The flight was calm, and we landed in Helsinki, Finland (a layover) without any problems. We went to the immigration officer and explained that we were missionaries who had been registered for training in Norway for nearly a year. The immigration officer raised his eyebrow and asked a few questions. We answered as best we could, and to our relief, he allowed us to enter Europe.
We then made our way to the gate of our connecting flight and found something to eat. At this moment, we got a message from our friends in Norway who were just waking up to our message and a world that had been turned upside down by the COVID-19 pandemic. They informed us that things were shutting down and that there were many unknowns on their side. Upon ending the call, we were hit with a barrage of doubt and fear.
Part 3: Follow me

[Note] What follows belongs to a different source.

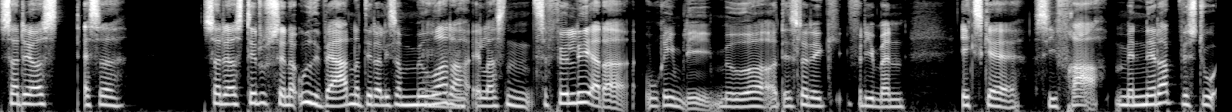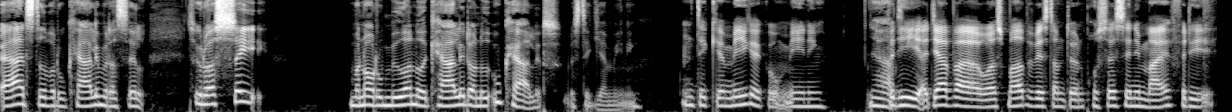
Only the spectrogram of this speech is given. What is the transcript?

Ever since God had told us to leave our home in Mexico the previous May, we had experienced so many unknowns. We’d had no idea what God had planned for us from September to March. We referred to this as our Abraham moment when Abraham and Sarah and their entire family walked into the wilderness with no idea of what was ahead of them at God’s command . The only thing that we had been sure of was that God had called us to Norway in March to receive training.
Standing in the middle of the airport minutes away from getting on a plane in the midst of a global pandemic, we were faced with a test of our faith. This was a hard moment for us as a family as this internal battle raged. A part of us wondered whether or not to move forward or go back from where we came.
I stepped away from everything and took a walk through the airport holding one of my girls in my arms. I knew that our lives could be at stake. We needed God. We needed his will and nothing else. I began to pray intensely while walking and asking God to speak to me, to us.
He told me to follow Him.
Then that was it: silence and no other response or confirmation. I grabbed onto this word, and we followed Him. We promptly landed in Oslo, Norway. We were immediately able to settle into a hotel room to rest and pray about some big decisions. Again, we decided to follow Him.
The next morning, we were warmly received at the nearby YWAM campus, where we had been expecting to do our training. It was that morning that we discovered the details of what exactly God had done. Three and a half hours after we had safely entered Norway, the government officials arrived at the airport and began to stop people from entering and turn them back to where they had come from. If we had arrived a moment later, we could very well have been sent on a plane back to India, where we had nowhere to stay, and where the lockdown and suffering have been terrible during the pandemic. God saved us from terrible hardship. He cared for us. He is a good father.
Upon arriving at the YWAM campus, we were blessed with a quarantine spot in a line of spacious joined homes that were painted red. At the back of this line of homes, there is an ample yard in which children can play that are bordered by thick, green hedges. These houses are called, The “Row” Houses,-the very same houses where nearly all of the people on campus were at the time of our arrival. The houses overlook the largest inland lake in Norway- full of “fishies.” Our father protected and cared for us, and He showed us what was to come prophetically through the mouth and hands of a three-year-old child.
God is faithful. He will always care for us as long as we allow him to do so by walking in obedience and faith. He keeps His promises.